Restraint has been a common theme in Young’s high school career. Brosnan speaks of Young’s ability to “redline” in almost mythical terms, a pain tolerance that can be self-destructive if not monitored closely. Newbury Park has a staple workout of seven one-kilometer repeats that they run a few times throughout the season, a session that Young can hammer at 2:45 intervals if left unchecked.
(Video courtesy of California MileSplit)
“On a cross country course, he can run 2:44-2:45 and I have to pull him back. I think it’s too fast at certain points in the season,” said Brosnan.
“He has two twin brothers that are in 9th grade and they’re the same way. They have the same ability that they can just redline the whole way. You have to hold them back.”
The coach and Young have clearly struck the right balance this fall as the senior has built on the momentum of his breakout at Arcadia. His season-defining race thus far came back in September at the Woodbridge Cross Country Classic, where Young ran 13:39 for the three-mile course, breaking the national record for the distance. He had eclipsed Craig Virgin’s 13:50 record that had stood since 1972.
“That definitely set the tone for the rest of the season,” said Young. “I was super excited for what the rest of the season would hold.”
‘He’s Going To Shock People’

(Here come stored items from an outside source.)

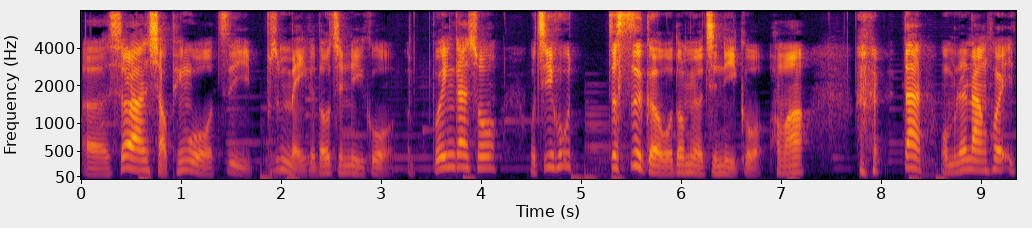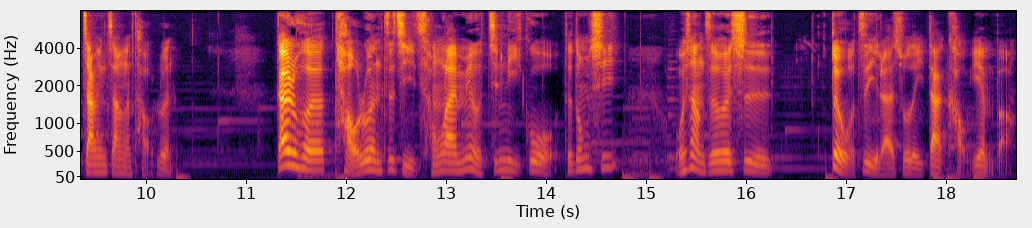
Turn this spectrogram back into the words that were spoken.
呃，虽然小平我自己不是每个都经历过，不应该说我几乎这四个我都没有经历过，好吗？但我们仍然会一张一张的讨论，该如何讨论自己从来没有经历过的东西？我想这会是对我自己来说的一大考验吧。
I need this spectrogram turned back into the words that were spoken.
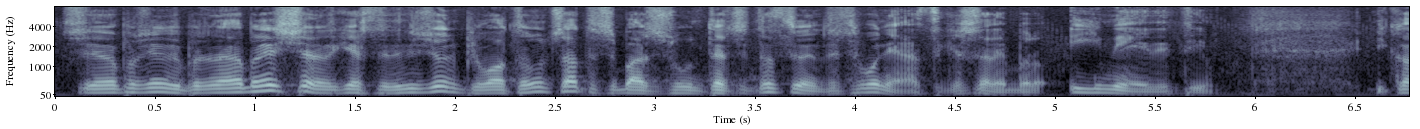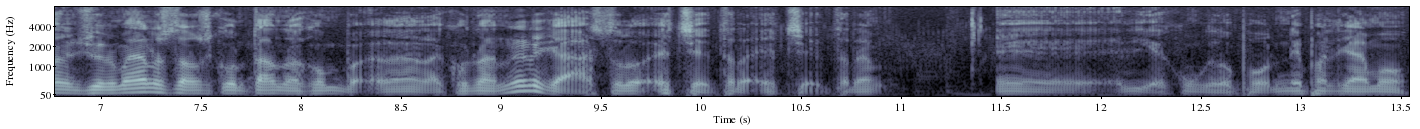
Signor Presidente del Presidente della Brescia, la richiesta di divisione più volte annunciata si basa su intercettazioni e testimonianze che sarebbero inediti. I coniugi romano stanno scontando la, comp- la condanna in ergastolo, eccetera, eccetera. E via, comunque dopo ne parliamo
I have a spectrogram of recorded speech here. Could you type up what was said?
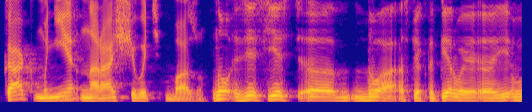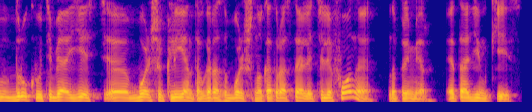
Как мне наращивать базу? Ну, здесь есть э, два аспекта. Первый, э, вдруг у тебя есть э, больше клиентов, гораздо больше больше, но которые оставили телефоны, например, это один кейс.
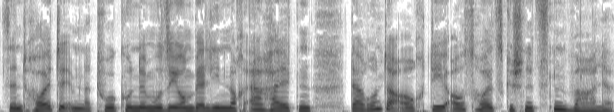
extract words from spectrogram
sind heute im Naturkundemuseum Berlin noch erhalten, darunter auch die aus Holz geschnitzten Wale.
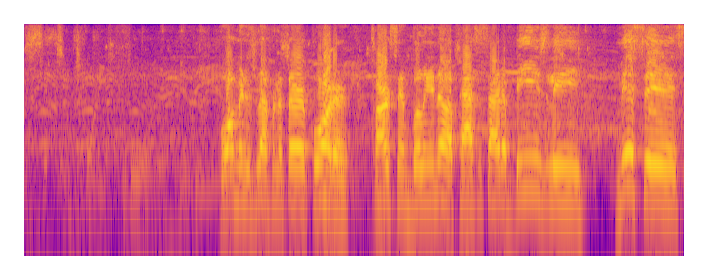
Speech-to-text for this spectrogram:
6 of 24 in the end. Four minutes left in the third quarter. Clarkson bullying up. Pass inside of Beasley. Misses.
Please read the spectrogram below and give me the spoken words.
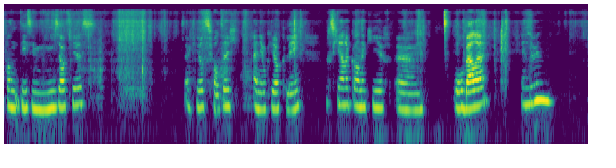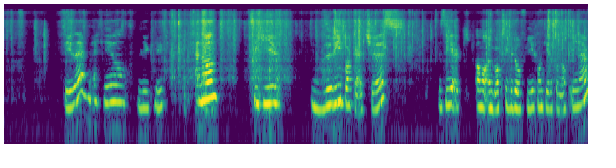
van deze mini zakjes. Het is echt heel schattig en ook heel klein. Waarschijnlijk kan ik hier um, oorbellen in doen. Deze, echt heel leuk, leuk. En dan zie ik hier drie pakketjes. Ga ik allemaal unboxen. Ik bedoel vier, want hier is er nog één.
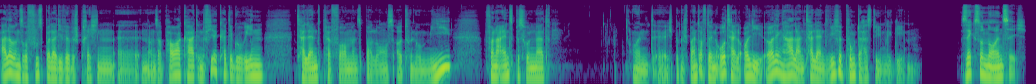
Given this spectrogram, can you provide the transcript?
alle unsere Fußballer, die wir besprechen, äh, in unserer Powercard in vier Kategorien: Talent, Performance, Balance, Autonomie von 1 bis 100. Und äh, ich bin gespannt auf dein Urteil, Olli. Erling Haaland, Talent, wie viele Punkte hast du ihm gegeben? 96.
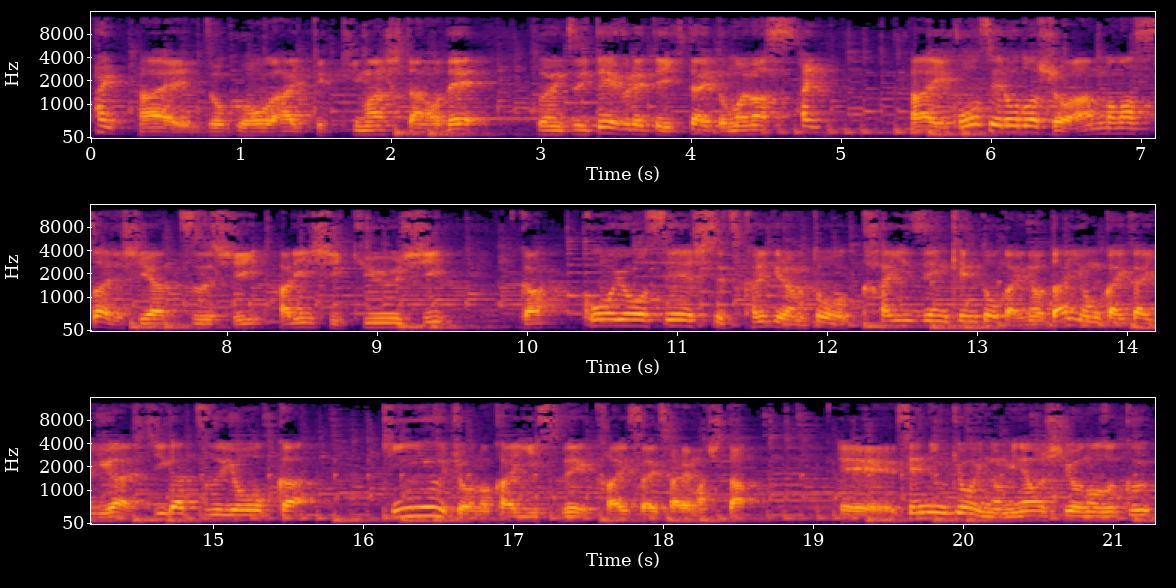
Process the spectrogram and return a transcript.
はい。はい、続報が入ってきましたので、それについて触れていきたいと思います。はい。はい、厚生労働省アンママッサージ指圧市、針市、休市、学校養成施設カリキュラム等改善検討会の第4回会議が7月8日、金融庁の会議室で開催されました。えー、専任教員の見直しを除く、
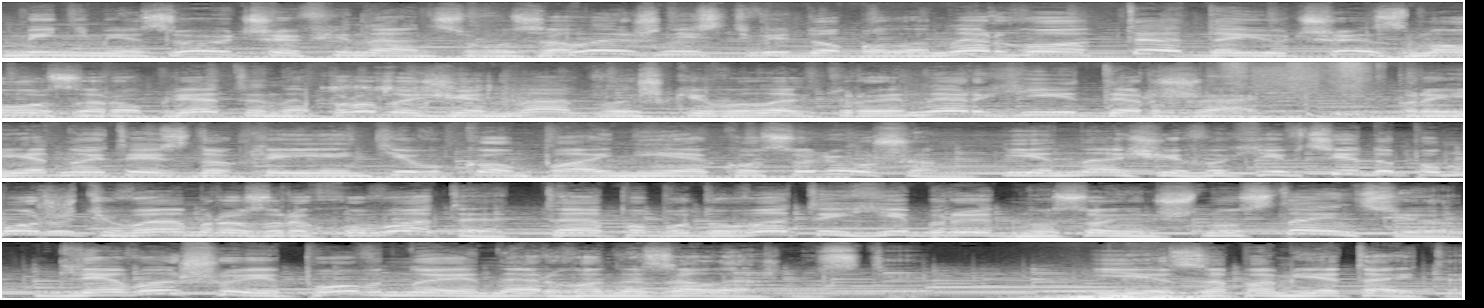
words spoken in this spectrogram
мінімізуючи фінансову залежність від обленерго та даючи змогу заробляти на продажі надлишків електроенергії державі. Приєднуйтесь до клієнтів компанії EcoSolution, і наші фахівці допоможуть вам розрахувати та побудувати гібридну сонячну станцію для вашої повної енергонезалежності. І запам'ятайте,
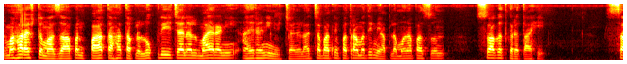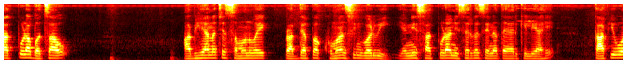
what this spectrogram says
महाराष्ट्र माझा. आपण पाहत आहात आपलं लोकप्रिय चॅनल मायराणी आहेराणी न्यूज चॅनल. आजच्या बातमीपत्रामध्ये मी आपल्या मनापासून स्वागत करत आहे. सातपुडा बचाव अभियानाचे समन्वयक प्राध्यापक खुमानसिंग वडवी यांनी सातपुडा निसर्ग सेना तयार केली आहे. तापी व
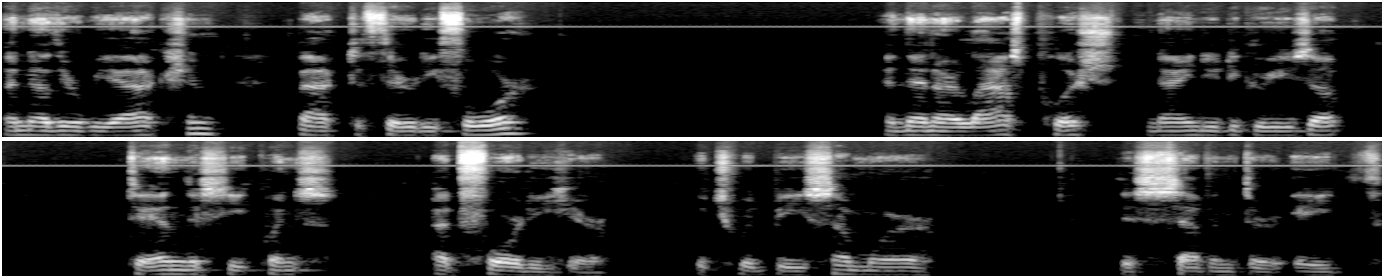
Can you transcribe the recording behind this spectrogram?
another reaction back to 34. And then our last push 90 degrees up to end the sequence at 40 here, which would be somewhere this 7th or 8th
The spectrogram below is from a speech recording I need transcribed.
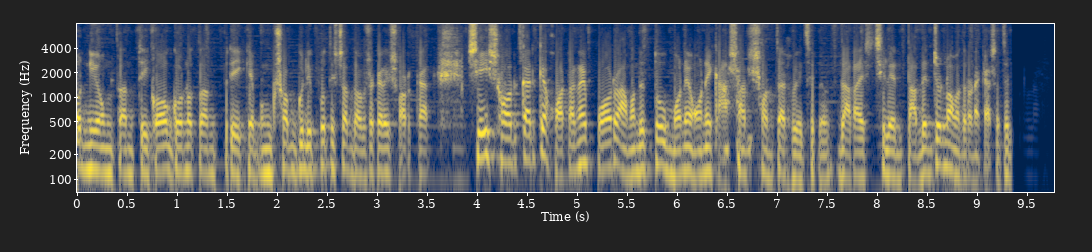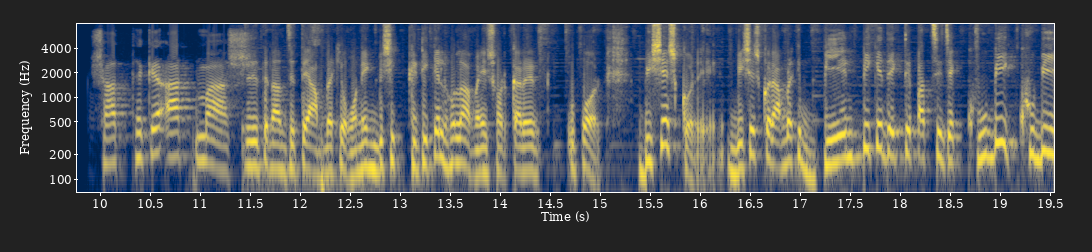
অনিয়মতান্ত্রিক, অগণতান্ত্রিক এবং সবগুলি প্রতিষ্ঠান ধ্বংসকারী সরকার, সেই সরকারকে হটানোর পর আমাদের তো মনে অনেক আশার সঞ্চার হয়েছিল। যারা এসেছিলেন তাদের জন্য আমাদের অনেক আশা সাত থেকে আট মাস। যেতে না যেতে আমরা কি অনেক বেশি ক্রিটিক্যাল হলাম এই সরকারের উপর? বিশেষ করে বিশেষ করে আমরা কি বিএনপি কে দেখতে পাচ্ছি যে খুবই খুবই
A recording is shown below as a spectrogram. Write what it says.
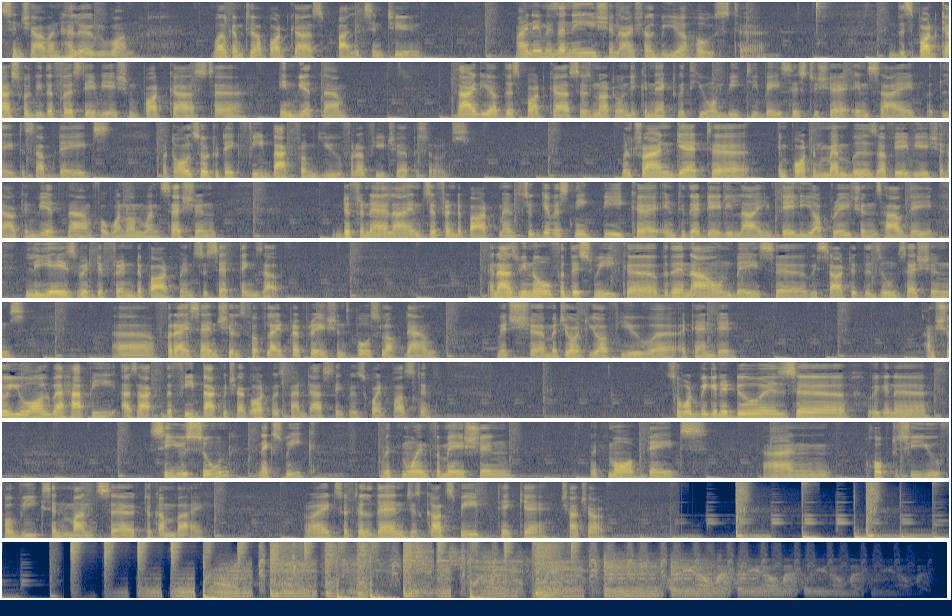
Sin Chao and hello everyone. Welcome to our podcast, Pilots in Tune. My name is Anish and I shall be your host. Uh, this podcast will be the first aviation podcast uh, in Vietnam. The idea of this podcast is not only connect with you on weekly basis to share insight with latest updates, but also to take feedback from you for our future episodes. We'll try and get uh, important members of aviation out in Vietnam for one on one session, different airlines, different departments to give a sneak peek uh, into their daily life, daily operations, how they liaise with different departments to set things up. And as we know, for this week, uh, within our own base, uh, we started the Zoom sessions uh, for essentials for flight preparations post lockdown, which uh, majority of you uh, attended. I'm sure you all were happy as I, the feedback which I got was fantastic, was quite positive. So what we're gonna do is uh, we're gonna see you soon next week with more information, with more updates, and hope to see you for weeks and months uh, to come by. All right. So till then, just Godspeed. Take care. Ciao, ciao.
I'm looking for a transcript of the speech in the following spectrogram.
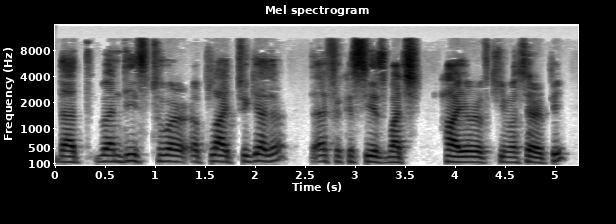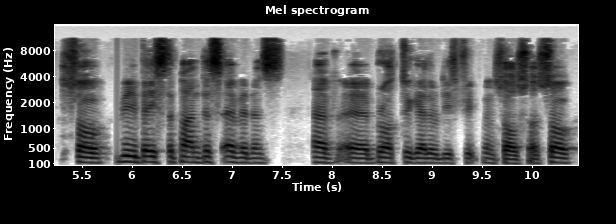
that when these two are applied together, the efficacy is much higher of chemotherapy. So we, based upon this evidence, have uh, brought together these treatments also. So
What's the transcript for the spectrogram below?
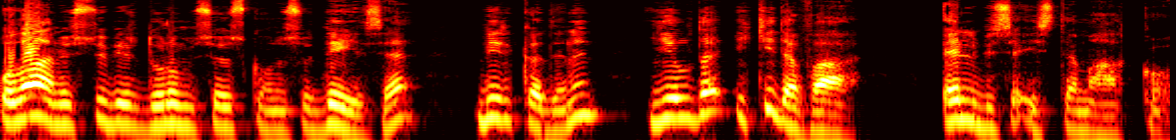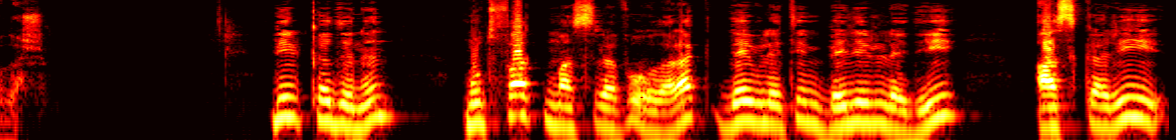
olağanüstü bir durum söz konusu değilse, bir kadının yılda iki defa elbise isteme hakkı olur. Bir kadının mutfak masrafı olarak devletin belirlediği asgari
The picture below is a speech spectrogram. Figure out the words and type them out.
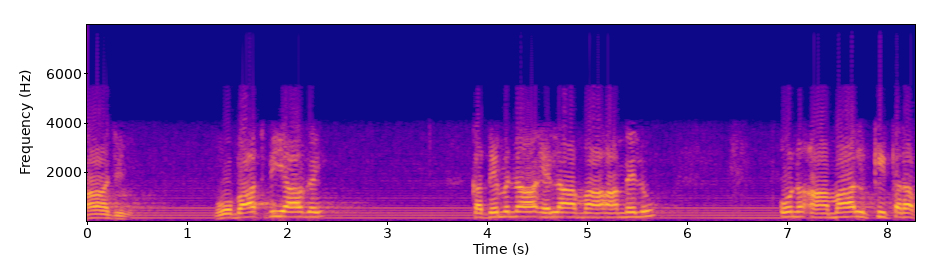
ہاں جی وہ بات بھی آ گئی۔ قدمنا الا ما عاملو ان اعمال کی طرف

That race was one of only two this season that Brosnan says Young was permitted go all-out, the other being the Clovis Invitational on Oct. 12 where Young first ran 14:28 on the state course at Woodward Park. That performance was a 40-second improvement on the same meet the year before. On Saturday at NXN, the gloves will be off for just the third time this season.
Soon Young will decide where he will continue his running career as the most sought-after recruit in the country will choose between North Carolina, Virginia and Northern Arizona shortly after this weekend’s national championships. Whichever school Young selects will receive an athlete who Brosnan believes will soon belong among a short-list of the greatest high school runners of all-time.
“We’ve been really careful about making sure he’s gradually improving. But I don’t know, I think he’s going to be one of the best, if not the best, before he leaves high school. I really do,” the coach said.
“I think he’s going to shock people this year, some of the times he can actually throw down in track are going to be pretty unbelievable.”
Making that claim reality necessitates Young delivering a victory on Saturday at Glendoveer Golf Course. There, he’ll face Sprout once again, along with Illinois’ Josh Methner, the latter of which broke Virgin’s Illinois state course record last month.
But if Brosnan and Young have played this season right, Young is saving his best for last in his final prep cross country race.
“I think it’s been a really phenomenal season. Saturday, it would be awesome to cap it off,” said Young.